Exercise requirements: Exact reproduction of all the data is required, with pictures excluded.

━━━

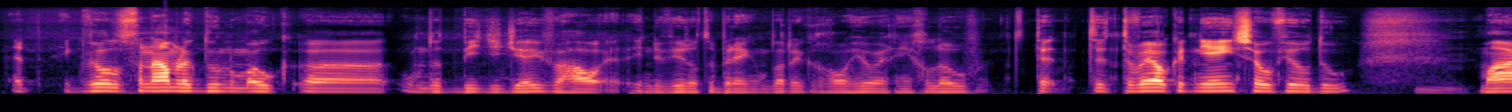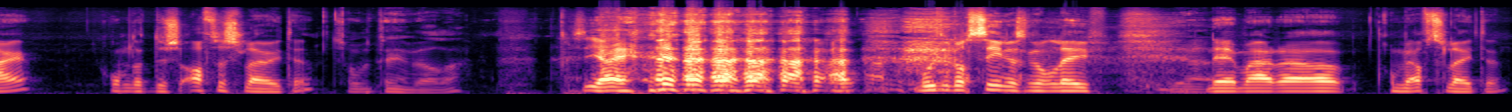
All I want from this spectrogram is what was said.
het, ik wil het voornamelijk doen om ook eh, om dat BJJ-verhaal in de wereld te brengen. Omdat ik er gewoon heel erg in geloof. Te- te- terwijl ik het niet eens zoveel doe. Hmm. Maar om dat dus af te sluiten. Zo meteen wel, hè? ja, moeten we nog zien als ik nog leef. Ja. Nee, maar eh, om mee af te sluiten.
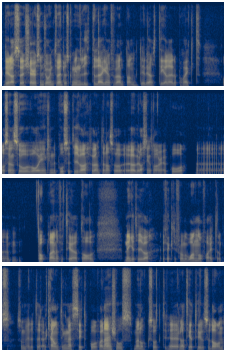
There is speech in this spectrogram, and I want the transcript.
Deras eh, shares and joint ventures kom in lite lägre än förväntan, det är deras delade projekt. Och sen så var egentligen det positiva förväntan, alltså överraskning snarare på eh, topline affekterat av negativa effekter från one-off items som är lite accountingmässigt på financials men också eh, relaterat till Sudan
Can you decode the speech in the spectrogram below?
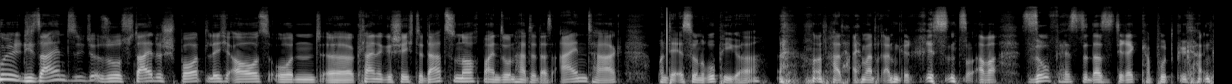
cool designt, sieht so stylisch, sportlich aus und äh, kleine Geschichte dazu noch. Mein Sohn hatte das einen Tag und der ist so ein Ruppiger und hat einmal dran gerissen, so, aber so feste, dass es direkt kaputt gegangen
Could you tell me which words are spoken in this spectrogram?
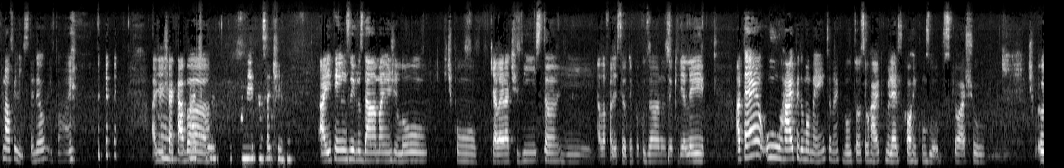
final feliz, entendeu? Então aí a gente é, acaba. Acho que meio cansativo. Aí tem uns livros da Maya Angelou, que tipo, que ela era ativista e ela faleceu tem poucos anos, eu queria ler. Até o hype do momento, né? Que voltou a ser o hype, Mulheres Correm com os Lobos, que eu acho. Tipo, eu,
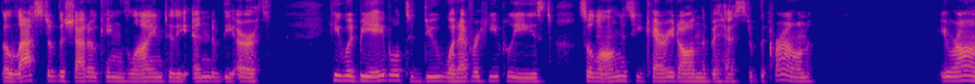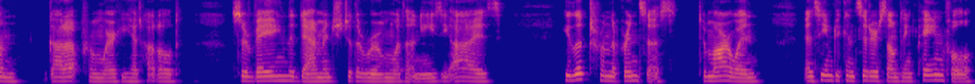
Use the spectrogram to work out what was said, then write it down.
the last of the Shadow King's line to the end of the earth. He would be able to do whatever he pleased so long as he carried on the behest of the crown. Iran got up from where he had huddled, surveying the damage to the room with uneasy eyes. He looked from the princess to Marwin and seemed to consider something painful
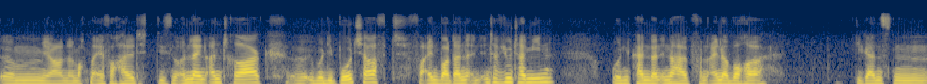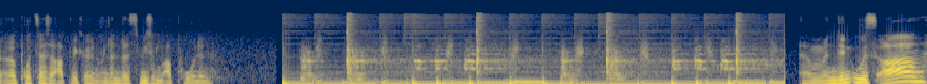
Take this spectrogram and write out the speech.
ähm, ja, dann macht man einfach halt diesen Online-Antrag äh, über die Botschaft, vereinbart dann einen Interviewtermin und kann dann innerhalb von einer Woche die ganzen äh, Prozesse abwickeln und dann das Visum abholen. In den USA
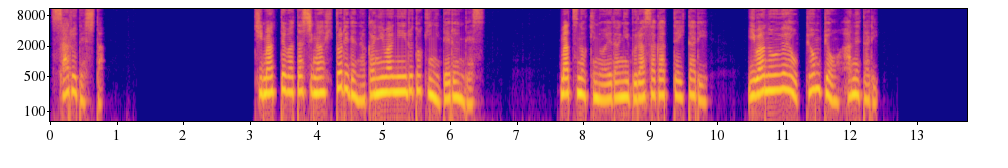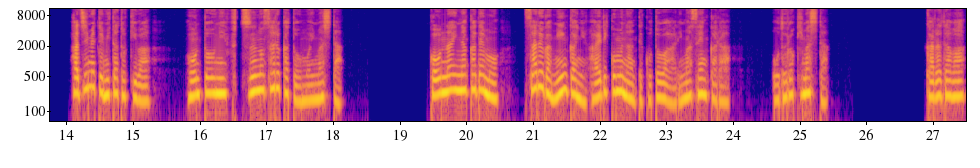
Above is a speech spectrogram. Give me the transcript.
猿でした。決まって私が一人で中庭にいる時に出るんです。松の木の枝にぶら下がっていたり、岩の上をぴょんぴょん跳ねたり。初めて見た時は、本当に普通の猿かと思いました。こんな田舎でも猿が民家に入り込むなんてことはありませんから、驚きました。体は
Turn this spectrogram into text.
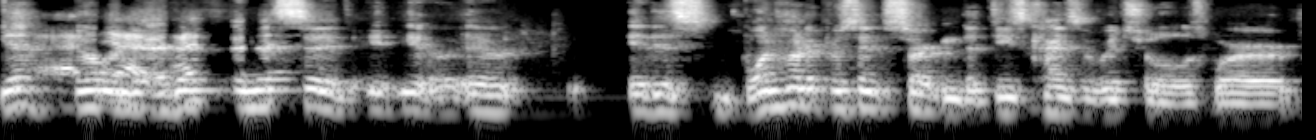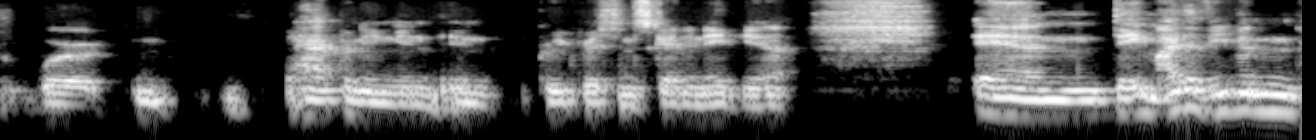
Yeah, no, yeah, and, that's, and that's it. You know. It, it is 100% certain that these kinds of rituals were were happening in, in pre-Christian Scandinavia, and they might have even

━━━

Exercise answer:
All I want from this spectrogram is what was said.
het, ik wil het voornamelijk doen om ook eh, om dat BJJ-verhaal in de wereld te brengen. Omdat ik er gewoon heel erg in geloof. Te- te- terwijl ik het niet eens zoveel doe. Hmm. Maar om dat dus af te sluiten. Zo meteen wel, hè? ja, moeten we nog zien als ik nog leef. Ja. Nee, maar eh, om mee af te sluiten.
There is speech in this spectrogram, and I want the transcript.
Deras eh, shares and joint ventures kom in lite lägre än förväntan, det är deras delade projekt. Och sen så var egentligen det positiva förväntan, alltså överraskning snarare på eh, topline affekterat av negativa effekter från one-off items som är lite accountingmässigt på financials men också eh, relaterat till Sudan
Can you decode the speech in the spectrogram below?
cool designt, sieht so stylisch, sportlich aus und äh, kleine Geschichte dazu noch. Mein Sohn hatte das einen Tag und der ist so ein Ruppiger und hat einmal dran gerissen, so, aber so feste, dass es direkt kaputt gegangen
Could you tell me which words are spoken in this spectrogram?
final feliz, entendeu? Então aí a gente é, acaba. Acho que meio cansativo. Aí tem uns livros da Maya Angelou, que tipo, que ela era ativista e ela faleceu tem poucos anos, eu queria ler. Até o hype do momento, né? Que voltou a ser o hype, Mulheres Correm com os Lobos, que eu acho. Tipo, eu,
Use the spectrogram to work out what was said, then write it down.
the last of the Shadow King's line to the end of the earth. He would be able to do whatever he pleased so long as he carried on the behest of the crown. Iran got up from where he had huddled, surveying the damage to the room with uneasy eyes. He looked from the princess to Marwin and seemed to consider something painful
Take this spectrogram and write out the speech.
ähm, ja, dann macht man einfach halt diesen Online-Antrag äh, über die Botschaft, vereinbart dann einen Interviewtermin und kann dann innerhalb von einer Woche die ganzen äh, Prozesse abwickeln und dann das Visum abholen. In den USA
Above is a speech spectrogram. Give me the transcript.
猿でした。決まって私が一人で中庭にいる時に出るんです。松の木の枝にぶら下がっていたり、岩の上をぴょんぴょん跳ねたり。初めて見た時は、本当に普通の猿かと思いました。こんな田舎でも猿が民家に入り込むなんてことはありませんから、驚きました。体は
Turn this spectrogram into text.
Yeah, no, yeah, and, that's, and that's it. You know. It, it is 100% certain that these kinds of rituals were were happening in, in pre-Christian Scandinavia, and they might have even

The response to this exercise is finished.